The occasion is the 27th birthday of her father, artist Toniatuh, or Tona (novelist and screenwriter Mateo García Elizondo), who is ill with cancer, and being cared for in his family’s home. There, Sol’s flustered aunt Alejandra (Marisol Gasé) worries about preparations for the party; also present are Alejandra’s sister Nuria (Montserrat Marañon) and her daughter Esther (Saori Gurza), who is younger than Sol; the family’s testy, bonsai-loving patriarch Roberto (Alberto Amador), who speaks using an electrolarynx; and Cruz (Teresita Sánchez), Tona’s carer, whose presence marks her out as the tender, resilient force which is helping them all pull together.
Sol isn’t allowed to see her father, who is reserving his strength for later. She worries about how much Toma loves her, but keeps busy by exploring the house’s enclosed domain, sometimes playing with her cousin, sometimes alone: inspecting various resident animals, including a visiting parakeet; decorating the living room paintings with garden snails; and quizzing a mobile phone about the end of the world. The film displays a wonderfully acute sense of children’s boredom, curiosity and very specific sense of time, the day seeming to run at a completely different speeds for the pensive Sol and the harassed adults around her. Meanwhile, they awkwardly do their best to protect her from the realities that are beginning to dawn on her: in one scene, conversing in a tangled Spanish style of Pig Latin, to disguise their conversation about chemotherapy.
Throughout, Diego Tenorio’s camera explores the corners of this small world, isolating details like an ant caught in a patch of sun and capturing the fluster of ostensibly non-dramatic moments: Lucia treating her daughter with an impromptu ear candle, a cake getting burned, Sol breaking a pot. In a more demonstrative vein, there’s also a delicious left-field interlude, a visit from a jovial, matronly shaman who exorcises the house’s malign spirits with such tools as a breadroll on a stick.
Eventually Tona emerges, to be celebrated by friends and family in a joyous but bittersweet finale, with an old teacher of his turning up to offer wisdom on the nature of time and on Mesoamerican history. This extended final sequence has a more boisterous improvisational-seeming tone than what precedes, but what appears haphazard is underpinned by Avilés’s consistent attention to motifs and themes – notably, the sense of humanity’s place in a larger scheme of cosmic existence, as seen in the animal imagery.
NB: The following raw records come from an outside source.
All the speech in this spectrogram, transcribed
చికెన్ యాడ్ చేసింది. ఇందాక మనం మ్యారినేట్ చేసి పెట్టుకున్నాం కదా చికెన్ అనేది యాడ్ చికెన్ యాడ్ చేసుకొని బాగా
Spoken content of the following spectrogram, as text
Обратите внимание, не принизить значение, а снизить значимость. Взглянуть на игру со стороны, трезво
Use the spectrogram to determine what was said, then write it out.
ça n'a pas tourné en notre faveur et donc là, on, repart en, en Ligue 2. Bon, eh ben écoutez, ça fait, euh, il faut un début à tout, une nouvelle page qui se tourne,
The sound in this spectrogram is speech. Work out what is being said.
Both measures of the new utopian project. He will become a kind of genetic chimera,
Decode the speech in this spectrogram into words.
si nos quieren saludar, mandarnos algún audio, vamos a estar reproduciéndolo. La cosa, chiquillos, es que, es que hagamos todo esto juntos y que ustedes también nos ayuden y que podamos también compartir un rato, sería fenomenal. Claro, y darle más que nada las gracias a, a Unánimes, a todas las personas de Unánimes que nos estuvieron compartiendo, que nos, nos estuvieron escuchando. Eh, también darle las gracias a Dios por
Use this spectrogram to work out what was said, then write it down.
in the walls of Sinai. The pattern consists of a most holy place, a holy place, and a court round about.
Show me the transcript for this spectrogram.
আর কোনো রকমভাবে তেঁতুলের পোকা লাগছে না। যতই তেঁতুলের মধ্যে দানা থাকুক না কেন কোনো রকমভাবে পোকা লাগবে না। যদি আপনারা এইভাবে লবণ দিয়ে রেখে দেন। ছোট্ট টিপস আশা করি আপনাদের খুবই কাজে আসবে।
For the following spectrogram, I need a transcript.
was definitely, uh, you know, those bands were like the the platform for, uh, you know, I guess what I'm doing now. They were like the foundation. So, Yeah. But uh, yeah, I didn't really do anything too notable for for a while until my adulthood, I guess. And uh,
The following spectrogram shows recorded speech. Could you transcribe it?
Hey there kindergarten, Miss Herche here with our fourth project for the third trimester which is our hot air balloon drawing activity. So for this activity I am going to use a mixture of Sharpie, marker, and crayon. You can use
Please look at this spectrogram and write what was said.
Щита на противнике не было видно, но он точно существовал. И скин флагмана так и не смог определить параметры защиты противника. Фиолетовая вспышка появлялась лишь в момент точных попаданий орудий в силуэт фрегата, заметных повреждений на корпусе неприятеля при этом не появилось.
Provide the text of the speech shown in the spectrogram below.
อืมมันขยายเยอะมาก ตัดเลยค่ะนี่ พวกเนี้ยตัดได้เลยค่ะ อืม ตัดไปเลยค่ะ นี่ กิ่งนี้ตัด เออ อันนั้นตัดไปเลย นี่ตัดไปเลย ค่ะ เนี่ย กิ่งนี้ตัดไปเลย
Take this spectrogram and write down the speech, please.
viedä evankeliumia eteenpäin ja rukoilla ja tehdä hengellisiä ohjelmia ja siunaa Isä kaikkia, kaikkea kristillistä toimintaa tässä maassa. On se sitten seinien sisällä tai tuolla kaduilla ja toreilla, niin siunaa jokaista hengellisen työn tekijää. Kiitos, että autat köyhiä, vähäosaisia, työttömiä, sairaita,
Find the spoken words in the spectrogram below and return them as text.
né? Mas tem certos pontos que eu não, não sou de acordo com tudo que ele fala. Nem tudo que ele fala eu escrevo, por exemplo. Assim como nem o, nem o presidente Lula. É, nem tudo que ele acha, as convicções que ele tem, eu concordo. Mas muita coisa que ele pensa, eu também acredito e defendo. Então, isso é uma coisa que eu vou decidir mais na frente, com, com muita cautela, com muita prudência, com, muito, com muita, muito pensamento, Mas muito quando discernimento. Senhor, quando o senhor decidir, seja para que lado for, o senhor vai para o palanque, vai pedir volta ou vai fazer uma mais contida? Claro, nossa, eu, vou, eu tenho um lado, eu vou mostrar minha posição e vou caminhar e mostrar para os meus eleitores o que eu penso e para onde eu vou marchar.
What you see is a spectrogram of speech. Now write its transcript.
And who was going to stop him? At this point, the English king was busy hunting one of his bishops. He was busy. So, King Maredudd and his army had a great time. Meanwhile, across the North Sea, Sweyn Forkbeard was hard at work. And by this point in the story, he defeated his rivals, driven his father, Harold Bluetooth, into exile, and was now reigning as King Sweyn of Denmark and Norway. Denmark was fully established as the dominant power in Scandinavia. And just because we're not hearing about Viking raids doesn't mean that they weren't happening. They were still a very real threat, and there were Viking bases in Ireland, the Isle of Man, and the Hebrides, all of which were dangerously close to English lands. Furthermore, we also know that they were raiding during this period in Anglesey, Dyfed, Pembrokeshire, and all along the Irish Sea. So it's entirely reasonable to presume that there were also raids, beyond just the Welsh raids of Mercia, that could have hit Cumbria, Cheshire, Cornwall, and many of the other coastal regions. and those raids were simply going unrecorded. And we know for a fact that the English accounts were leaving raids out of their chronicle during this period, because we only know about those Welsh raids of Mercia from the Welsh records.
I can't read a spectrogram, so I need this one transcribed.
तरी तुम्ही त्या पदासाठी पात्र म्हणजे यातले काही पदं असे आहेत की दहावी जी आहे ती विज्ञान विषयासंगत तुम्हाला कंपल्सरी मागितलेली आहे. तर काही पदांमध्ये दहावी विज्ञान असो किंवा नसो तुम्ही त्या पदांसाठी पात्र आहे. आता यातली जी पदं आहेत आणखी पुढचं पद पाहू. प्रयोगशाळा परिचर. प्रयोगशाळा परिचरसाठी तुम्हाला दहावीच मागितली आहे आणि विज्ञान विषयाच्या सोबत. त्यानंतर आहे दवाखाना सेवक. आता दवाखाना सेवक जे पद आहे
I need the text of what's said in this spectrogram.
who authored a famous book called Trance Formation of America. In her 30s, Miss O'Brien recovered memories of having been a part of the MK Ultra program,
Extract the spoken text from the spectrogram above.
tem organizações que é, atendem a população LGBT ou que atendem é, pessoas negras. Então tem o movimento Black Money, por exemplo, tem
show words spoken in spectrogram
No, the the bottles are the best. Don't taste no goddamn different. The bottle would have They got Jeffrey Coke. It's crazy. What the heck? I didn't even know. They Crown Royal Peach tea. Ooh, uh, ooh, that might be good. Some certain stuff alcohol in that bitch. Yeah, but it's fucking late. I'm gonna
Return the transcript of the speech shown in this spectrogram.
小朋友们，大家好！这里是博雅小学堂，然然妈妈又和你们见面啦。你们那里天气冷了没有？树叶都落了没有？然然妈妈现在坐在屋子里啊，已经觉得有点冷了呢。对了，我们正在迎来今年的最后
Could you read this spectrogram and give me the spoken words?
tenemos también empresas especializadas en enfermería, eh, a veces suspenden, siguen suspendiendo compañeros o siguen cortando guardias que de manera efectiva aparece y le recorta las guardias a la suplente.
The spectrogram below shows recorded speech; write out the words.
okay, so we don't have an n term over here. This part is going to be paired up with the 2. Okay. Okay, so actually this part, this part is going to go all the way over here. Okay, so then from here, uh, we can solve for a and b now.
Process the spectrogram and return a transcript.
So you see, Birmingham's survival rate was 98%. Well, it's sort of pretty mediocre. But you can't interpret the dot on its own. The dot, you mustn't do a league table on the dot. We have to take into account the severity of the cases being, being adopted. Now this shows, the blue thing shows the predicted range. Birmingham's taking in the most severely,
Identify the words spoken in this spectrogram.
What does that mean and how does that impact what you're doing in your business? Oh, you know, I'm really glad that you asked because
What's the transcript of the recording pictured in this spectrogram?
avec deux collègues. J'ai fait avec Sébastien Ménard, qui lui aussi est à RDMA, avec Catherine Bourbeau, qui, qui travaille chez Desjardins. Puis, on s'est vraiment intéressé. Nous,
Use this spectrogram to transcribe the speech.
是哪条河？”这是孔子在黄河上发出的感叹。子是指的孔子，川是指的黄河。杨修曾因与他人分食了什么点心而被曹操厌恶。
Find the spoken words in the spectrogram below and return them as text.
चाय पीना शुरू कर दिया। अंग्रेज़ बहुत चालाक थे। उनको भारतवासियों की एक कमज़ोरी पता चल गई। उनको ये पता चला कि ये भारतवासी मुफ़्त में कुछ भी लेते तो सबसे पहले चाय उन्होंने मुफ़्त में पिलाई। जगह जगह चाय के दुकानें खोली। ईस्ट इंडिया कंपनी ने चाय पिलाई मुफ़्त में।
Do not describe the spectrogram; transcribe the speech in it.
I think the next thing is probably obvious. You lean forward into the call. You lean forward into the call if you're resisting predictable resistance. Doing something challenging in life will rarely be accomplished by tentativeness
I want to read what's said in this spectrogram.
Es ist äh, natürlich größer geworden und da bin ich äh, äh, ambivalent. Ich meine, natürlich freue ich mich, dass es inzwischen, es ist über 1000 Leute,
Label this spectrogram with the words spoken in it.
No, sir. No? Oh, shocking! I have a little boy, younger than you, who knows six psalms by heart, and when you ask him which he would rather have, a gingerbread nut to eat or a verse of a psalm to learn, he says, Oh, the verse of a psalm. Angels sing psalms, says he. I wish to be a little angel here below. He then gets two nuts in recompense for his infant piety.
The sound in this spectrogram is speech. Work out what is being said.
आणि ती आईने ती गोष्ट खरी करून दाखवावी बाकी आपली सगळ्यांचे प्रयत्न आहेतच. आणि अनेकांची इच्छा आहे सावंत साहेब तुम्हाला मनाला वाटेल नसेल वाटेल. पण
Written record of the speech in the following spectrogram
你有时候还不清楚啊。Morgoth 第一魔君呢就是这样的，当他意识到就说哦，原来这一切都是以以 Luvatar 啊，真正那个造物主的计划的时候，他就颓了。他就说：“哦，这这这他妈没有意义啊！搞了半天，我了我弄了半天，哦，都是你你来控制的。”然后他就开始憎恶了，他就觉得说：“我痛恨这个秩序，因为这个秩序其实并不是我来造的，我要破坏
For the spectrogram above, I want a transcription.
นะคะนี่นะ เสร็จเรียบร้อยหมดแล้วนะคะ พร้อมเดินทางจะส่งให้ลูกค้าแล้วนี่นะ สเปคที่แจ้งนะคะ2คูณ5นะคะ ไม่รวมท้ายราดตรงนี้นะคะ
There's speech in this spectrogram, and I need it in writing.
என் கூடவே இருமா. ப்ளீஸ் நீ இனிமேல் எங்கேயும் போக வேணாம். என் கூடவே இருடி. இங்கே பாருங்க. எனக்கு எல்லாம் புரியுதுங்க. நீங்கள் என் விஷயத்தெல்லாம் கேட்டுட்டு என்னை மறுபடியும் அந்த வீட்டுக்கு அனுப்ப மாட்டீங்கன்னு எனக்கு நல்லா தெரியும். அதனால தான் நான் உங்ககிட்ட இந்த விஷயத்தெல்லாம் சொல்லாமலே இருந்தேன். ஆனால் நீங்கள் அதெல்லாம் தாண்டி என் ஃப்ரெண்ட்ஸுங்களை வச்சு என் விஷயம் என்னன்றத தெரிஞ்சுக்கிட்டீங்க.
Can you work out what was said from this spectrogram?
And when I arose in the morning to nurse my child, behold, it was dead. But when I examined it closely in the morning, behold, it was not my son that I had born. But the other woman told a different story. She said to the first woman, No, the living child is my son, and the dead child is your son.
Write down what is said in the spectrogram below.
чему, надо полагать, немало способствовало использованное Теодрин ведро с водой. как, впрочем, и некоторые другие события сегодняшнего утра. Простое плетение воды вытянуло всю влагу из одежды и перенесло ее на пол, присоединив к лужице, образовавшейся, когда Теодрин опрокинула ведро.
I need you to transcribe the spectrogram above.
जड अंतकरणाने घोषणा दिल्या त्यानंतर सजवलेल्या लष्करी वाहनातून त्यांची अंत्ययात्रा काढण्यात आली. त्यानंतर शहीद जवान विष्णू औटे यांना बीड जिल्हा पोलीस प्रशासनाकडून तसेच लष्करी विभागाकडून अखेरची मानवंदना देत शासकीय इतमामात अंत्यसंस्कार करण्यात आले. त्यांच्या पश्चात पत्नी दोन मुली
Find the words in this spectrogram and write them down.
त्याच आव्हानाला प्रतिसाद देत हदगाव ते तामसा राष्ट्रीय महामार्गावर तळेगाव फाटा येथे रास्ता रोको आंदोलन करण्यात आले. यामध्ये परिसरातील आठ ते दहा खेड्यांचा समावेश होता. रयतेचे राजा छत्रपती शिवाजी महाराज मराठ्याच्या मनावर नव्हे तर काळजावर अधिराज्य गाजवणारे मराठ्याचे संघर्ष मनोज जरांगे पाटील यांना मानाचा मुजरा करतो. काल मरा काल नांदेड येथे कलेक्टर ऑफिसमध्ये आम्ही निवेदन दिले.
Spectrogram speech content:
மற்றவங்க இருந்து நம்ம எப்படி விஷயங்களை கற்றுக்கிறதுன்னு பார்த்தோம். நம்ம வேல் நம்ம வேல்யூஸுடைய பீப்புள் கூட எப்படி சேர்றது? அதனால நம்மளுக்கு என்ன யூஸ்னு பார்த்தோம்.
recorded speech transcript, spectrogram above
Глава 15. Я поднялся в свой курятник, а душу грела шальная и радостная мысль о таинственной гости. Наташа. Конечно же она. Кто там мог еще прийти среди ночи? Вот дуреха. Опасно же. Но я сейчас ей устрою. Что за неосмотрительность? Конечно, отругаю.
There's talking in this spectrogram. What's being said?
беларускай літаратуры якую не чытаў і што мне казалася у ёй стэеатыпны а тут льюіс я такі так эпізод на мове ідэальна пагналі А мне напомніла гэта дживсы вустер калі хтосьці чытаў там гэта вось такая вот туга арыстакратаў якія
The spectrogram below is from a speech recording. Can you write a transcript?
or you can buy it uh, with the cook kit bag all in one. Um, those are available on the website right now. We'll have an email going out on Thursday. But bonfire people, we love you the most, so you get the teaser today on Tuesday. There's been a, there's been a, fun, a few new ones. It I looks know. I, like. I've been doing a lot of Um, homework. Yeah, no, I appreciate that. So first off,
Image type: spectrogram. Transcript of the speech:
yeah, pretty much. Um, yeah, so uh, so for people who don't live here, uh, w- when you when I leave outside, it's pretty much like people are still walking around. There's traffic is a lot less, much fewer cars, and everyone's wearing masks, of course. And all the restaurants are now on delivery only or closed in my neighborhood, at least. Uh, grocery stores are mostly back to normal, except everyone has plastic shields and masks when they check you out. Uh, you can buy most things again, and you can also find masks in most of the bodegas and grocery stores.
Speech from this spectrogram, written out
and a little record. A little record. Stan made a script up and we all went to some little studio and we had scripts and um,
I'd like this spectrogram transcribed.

The detail of the family’s profile, meanwhile, is built up through Nohemi González Martínez’s production design, subtly eloquent about their present, past and artistic sensibilities. Other matters are more obliquely conveyed, like the emotional state of play between Sol’s parents, something we come to fathom partly through the girl’s glimpses and overhearings.
The film has a fearless, characterful child lead in first-timer Naíma Sentíes; her interplay with the sparky younger Gurza and with the adults shows Avilés’s skill at nurturing the children’s confidence, the rapport across generations exuding manifest spontaneity and warmth. While it takes some time to fully navigate the network of family ties, we come to trust Sol as our guide to this bustling world, even if she’s not witness to everything that happens. Among the terrific adult ensemble, a familiar face is Teresita Sanchez as Cruz, returning from her support role as the canny hotel worker Minitoy in The Chambermaid and following her lead role as a solitary tequila distiller in 2022’s Dos Estaciones, which won her an award in Sundance. Her tough, knowing tenderness is a particularly strong force here.